But the Patriots stopped being locks in the playoffs, even at home, years ago. They are barely over .500 since their last Super Bowl win, which seems even silly to bring up these days given the extreme roster turnover.
New England used to dominate rematches, but lately we see the opponent adjust better, as the last six playoff losses have all come in rematches. Houston had a lot more to learn from Week 14 than New England, and I think the core players will shine in this one after hearing how they have no chance to win.
The events are a bit similar to 2010, when a New England team scarier than this one played a Jets team more flawed than Houston.

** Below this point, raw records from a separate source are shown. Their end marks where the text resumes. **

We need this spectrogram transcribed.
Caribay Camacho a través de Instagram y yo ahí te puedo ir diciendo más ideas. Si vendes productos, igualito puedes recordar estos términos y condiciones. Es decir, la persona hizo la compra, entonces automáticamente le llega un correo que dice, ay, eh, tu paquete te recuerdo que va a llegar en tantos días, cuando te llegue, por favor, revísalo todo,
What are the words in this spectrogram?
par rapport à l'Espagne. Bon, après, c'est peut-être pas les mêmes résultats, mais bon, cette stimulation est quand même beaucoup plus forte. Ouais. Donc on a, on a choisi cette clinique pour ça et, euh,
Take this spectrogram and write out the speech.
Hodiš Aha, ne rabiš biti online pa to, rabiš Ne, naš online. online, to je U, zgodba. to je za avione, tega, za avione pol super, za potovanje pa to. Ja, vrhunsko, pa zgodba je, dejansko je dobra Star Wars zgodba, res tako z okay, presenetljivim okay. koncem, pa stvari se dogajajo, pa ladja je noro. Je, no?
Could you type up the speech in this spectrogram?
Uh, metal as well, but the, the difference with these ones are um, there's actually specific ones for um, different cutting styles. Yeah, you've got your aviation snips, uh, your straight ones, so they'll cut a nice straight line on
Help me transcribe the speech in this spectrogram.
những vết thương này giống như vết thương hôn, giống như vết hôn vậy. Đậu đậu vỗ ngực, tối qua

That game was 45-3 in December, but the Jets controlled the game and won 28-21 in a game that was not even that close.
This is a game where Schaub and Johnson can make their mark, where Foster can continue his playoff dominance and Gary Kubiak can shed some of his "conservative" tag by making balls-out gutsy calls to put a close one away this weekend.

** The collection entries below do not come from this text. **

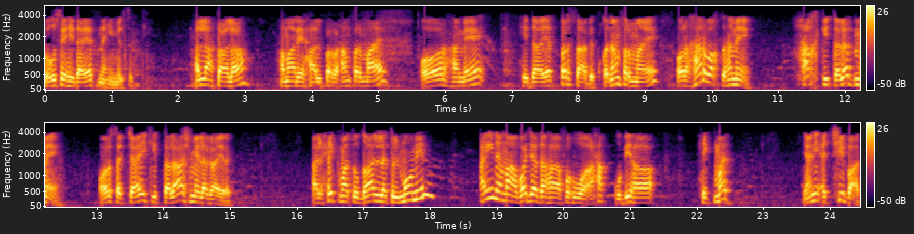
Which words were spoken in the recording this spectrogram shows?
تو اسے ہدایت نہیں مل سکتی۔ اللہ تعالی ہمارے حال پر رحم فرمائے اور ہمیں ہدایت پر ثابت قدم فرمائے اور ہر وقت ہمیں حق کی طلب میں اور سچائی کی تلاش میں لگائے رکھ الحکمت ضالت المومن اینما وجدها فهو احق بها حکمت یعنی اچھی بات،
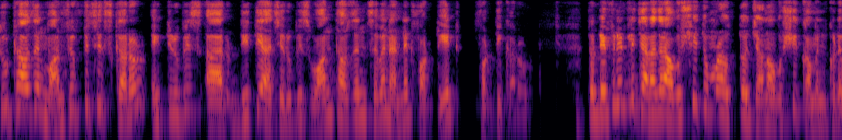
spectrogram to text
two thousand one fifty six crore eighty rupees আর ডিতে আছে rupees one thousand seven hundred forty eight forty crore তো ডেফিনেটলি যারা যারা অবশ্যই তোমরা উত্তর জানো অবশ্যই কমেন্ট করে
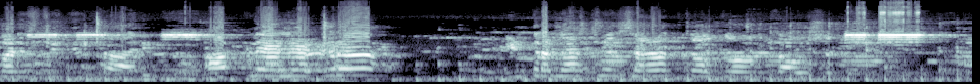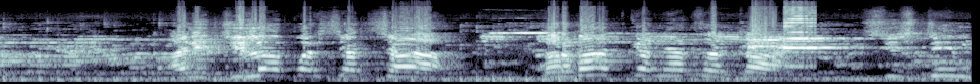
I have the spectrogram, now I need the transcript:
परिस्थिती का आली आपले लेकरं इंटरनॅशनल शाळेत जाऊ शकतो आणि जिल्हा परिषद शाळा बर्बाद करण्याचं काम सिस्टीम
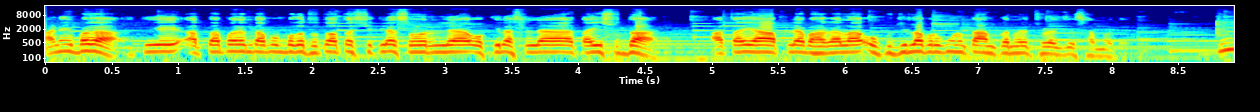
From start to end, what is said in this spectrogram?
आणि बघा की आतापर्यंत आपण बघत होतो आता शिकल्या सवरल्या वकील असलेल्या ताईसुद्धा आता या आपल्या भागाला उपजिल्हा प्रमुख म्हणून काम करणार आहेत थोड्याच दिवसामध्ये?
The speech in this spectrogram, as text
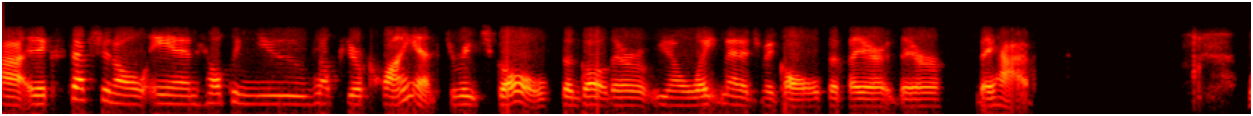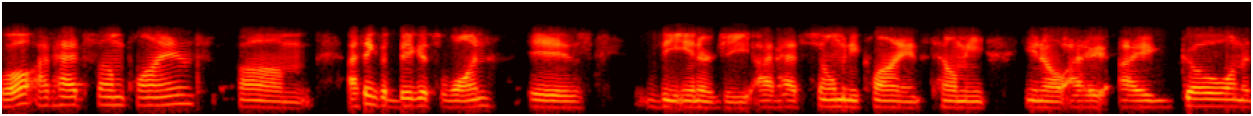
uh, exceptional in helping you help your clients reach goals, the goal, their you know weight management goals that they're they're they have. Well, I've had some clients. Um, I think the biggest one is the energy. I've had so many clients tell me, you know, I I go on a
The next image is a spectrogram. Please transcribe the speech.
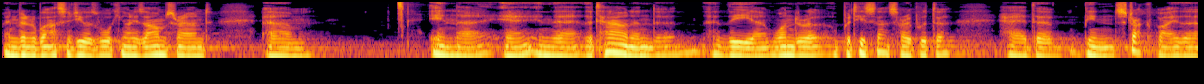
when Venerable Assaji was walking on his alms around. Um, in in the, the town, and the wanderer Upatissa Sariputta had uh, been struck by the,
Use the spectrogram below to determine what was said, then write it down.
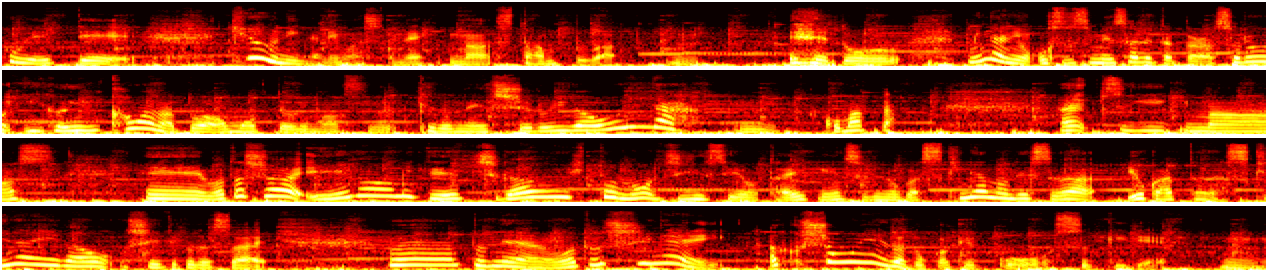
個増えて、9になりましたね、今、スタンプは。うん。えっ、ー、と、みんなにおすすめされたから、それを意外に買わなとは思っております。けどね、種類が多いんだ。うん、困った。はい、次行きます。えー、私は映画を見て違う人の人生を体験するのが好きなのですが、よかったら好きな映画を教えてください。うーんとね、私ね、アクション映画とか結構好きで、うん。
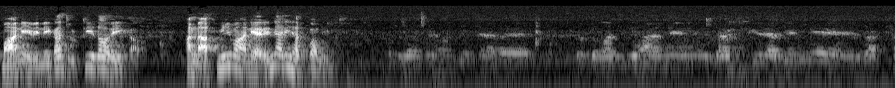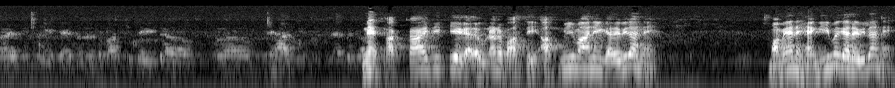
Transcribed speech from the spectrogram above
මානිය වෙන එක දෘෂ්ටිය තව එකක්. අන්න අස්මිමානිය හරිනේ හරි හත් ඵලයි. නෑ සක්කාය දිට්ඨිය ගැලවුණාට පස්සේ අස්මිමානිය ගැලවිලා නෑ. මම යන හැඟීම ගැලවිලා නෑ.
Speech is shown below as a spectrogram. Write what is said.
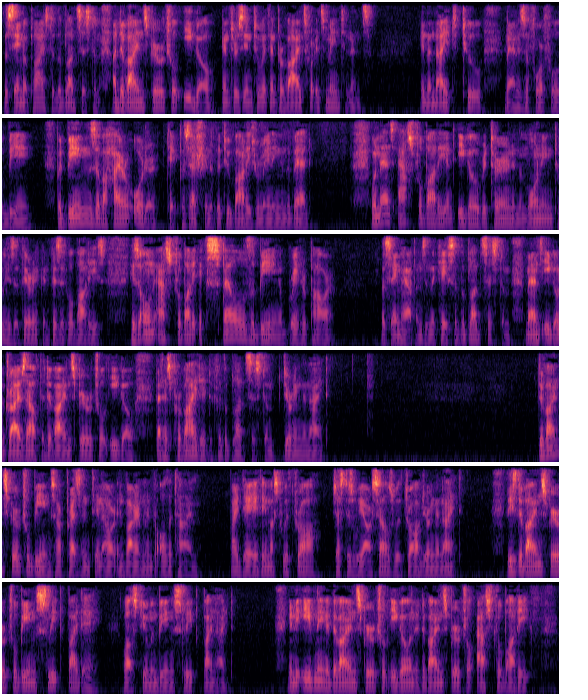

Houston received some flak last time for calling Week 14 the biggest game in team history (this time it is) and wearing the letterman jackets. Well, now the Texans have a great chance to remind us why they were in control of the No. 1 seed all year long until Week 17. They can go into Foxboro and knock off the Patriots when it counts most.

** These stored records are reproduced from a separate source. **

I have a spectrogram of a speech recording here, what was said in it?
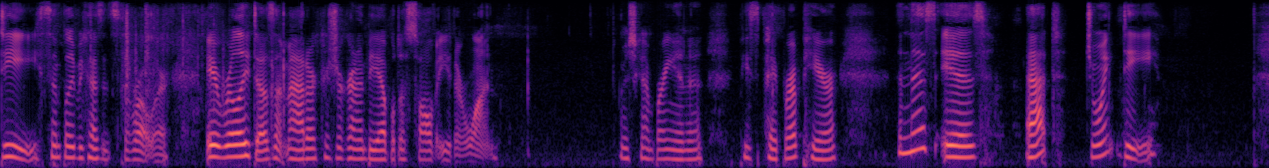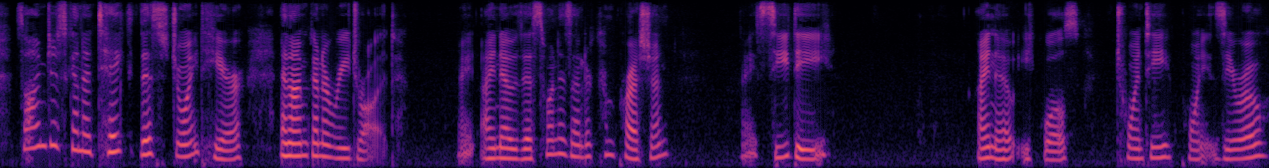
D simply because it's the roller. It really doesn't matter because you're going to be able to solve either one. I'm just going to bring in a piece of paper up here. And this is at joint D. So I'm just going to take this joint here and I'm going to redraw it. Right? I know this one is under compression. Right? CD I know equals 20.0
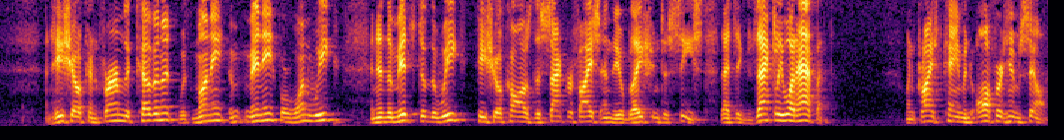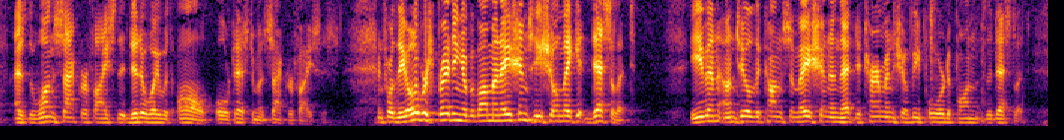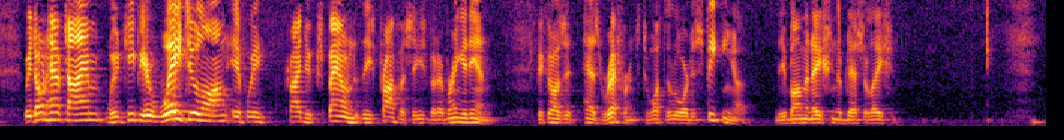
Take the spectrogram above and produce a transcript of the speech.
And he shall confirm the covenant with money, many for one week, and in the midst of the week he shall cause the sacrifice and the oblation to cease. That's exactly what happened when Christ came and offered himself as the one sacrifice that did away with all Old Testament sacrifices. And for the overspreading of abominations he shall make it desolate even until the consummation, and that determined shall be poured upon the desolate. We don't have time. We'd keep you here way too long if we tried to expound these prophecies, but I bring it in because it has reference to what the Lord is speaking of the abomination of desolation.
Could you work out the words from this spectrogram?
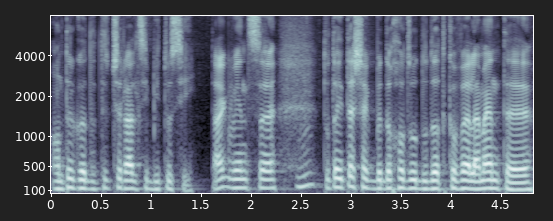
On tylko dotyczy relacji B2C, tak? Więc e, tutaj też jakby dochodzą dodatkowe elementy,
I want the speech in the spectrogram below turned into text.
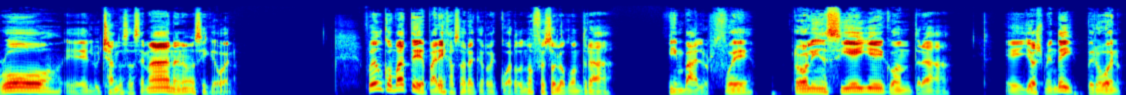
Raw, eh, luchando esta semana, ¿no? Así que bueno. Fue un combate de parejas, ahora que recuerdo. No fue solo contra Finn Balor. Fue Rollins y AJ contra eh, Josh Mendey. Pero bueno,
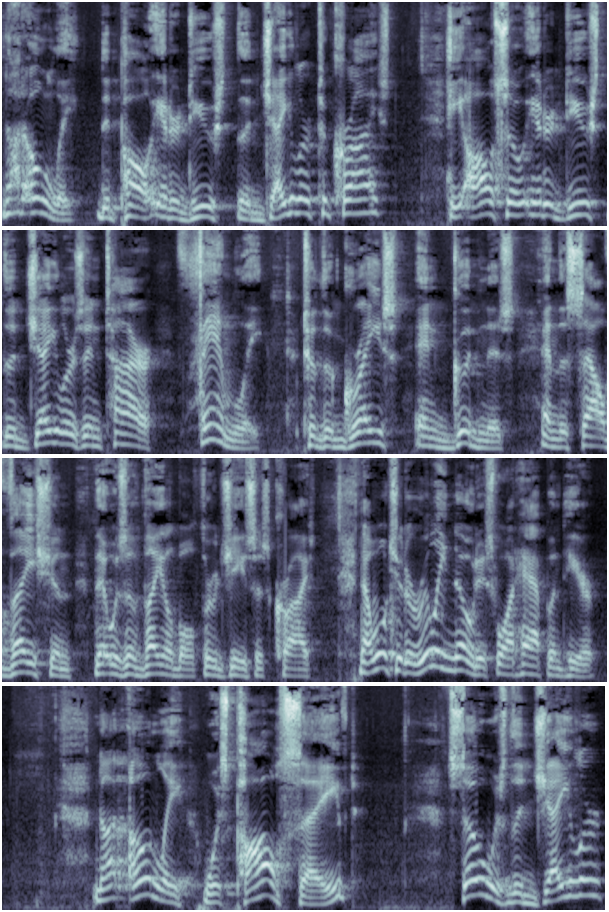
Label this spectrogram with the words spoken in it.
not only did Paul introduce the jailer to Christ, he also introduced the jailer's entire family to the grace and goodness and the salvation that was available through Jesus Christ. Now, I want you to really notice what happened here. Not only was Paul saved, so was the jailer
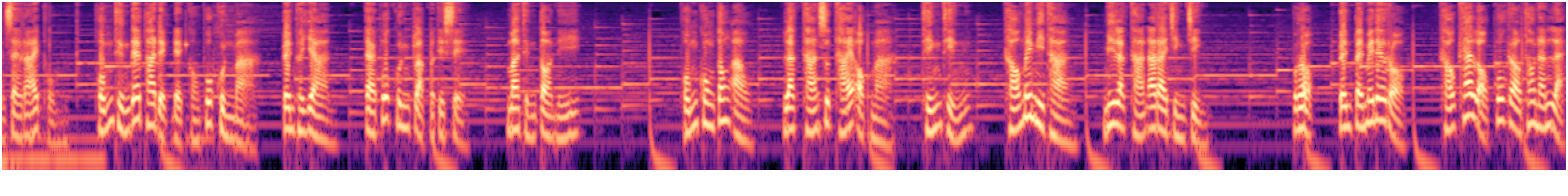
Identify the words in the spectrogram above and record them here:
นใส่ร้ายผม ผมถึงได้พาเด็กๆของพวกคุณมา เป็นพยาน แต่พวกคุณกลับปฏิเสธ มาถึงตอนนี้ ผมคงต้องเอา หลักฐานสุดท้ายออกมา ถิงถิง เขาไม่มีทาง มีหลักฐานอะไรจริงๆหรอกเป็นไปไม่ได้หรอก เขาแค่หลอกพวกเราเท่านั้นแหละ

Leaving you with something to ponder, consider that the late-Sunday afternoon slot has produced a big upset in five of the last six divisional weekends:
- 2011 – Giants stun the 15-1 Packers at home with a 37-20 win.
- 2010 – Patriots inexplicably lose to the Jets, 28-21, after a dominant eight-game winning streak.
- 2009 – The Chargers won 11 straight games heading into the playoffs, but the Jets shut their offense down in a 17-14 upset.
- 2007 – Dallas has the NFC’s No. 1 seed, but loses to the Giants after sweeping them in the regular season.
- 2006 – This time a 10-game winning streak was no good for the Chargers as they blew another home playoff game to the Patriots.
Can the results of Saturday’s games mess with the minds of Sunday’s teams as they go to bed potentially knowing they are now a home win away from the Super Bowl? Should the Broncos lose on Saturday, New England will go to sleep Saturday night knowing they just have to get past Baltimore (again) at home to reach another Super Bowl. Maybe that has a negative impact.
Either way, it is always nice to end the weekend with a bang, and everything is set up for the Texans to deliver that on Sunday.
Final score predictions
It will be impossible for me to top last week’s success. Forget the fact that I only went 3-1 because the Colts lost; I was able to pick the other three winners and the exact number of points they would score. Came close on the opponent’s score as well.
Once again, there is no formula to speak of. It is just a lot of luck.
- Broncos over Ravens, 23-13
- 49ers over Packers, 31-27
- Falcons over Seahawks, 27-17
- Texans over Patriots, 24-21
Want a bold prediction? Should the Broncos lose on Saturday, the Patriots will lose on Sunday. As Phil Simms and Jim Nantz try to comfort one another, they will just have to deal with a Joe Flacco vs. Matt Schaub AFC Championship Game like the rest of us.
Scott Kacsmar writes for Cold, Hard Football Facts, NBC Sports, Colts Authority, and contributes data to Pro-Football-Reference.com and NFL Network. You can visit his blog for a complete writing archive, and can follow him on Twitter at @CaptainComeback.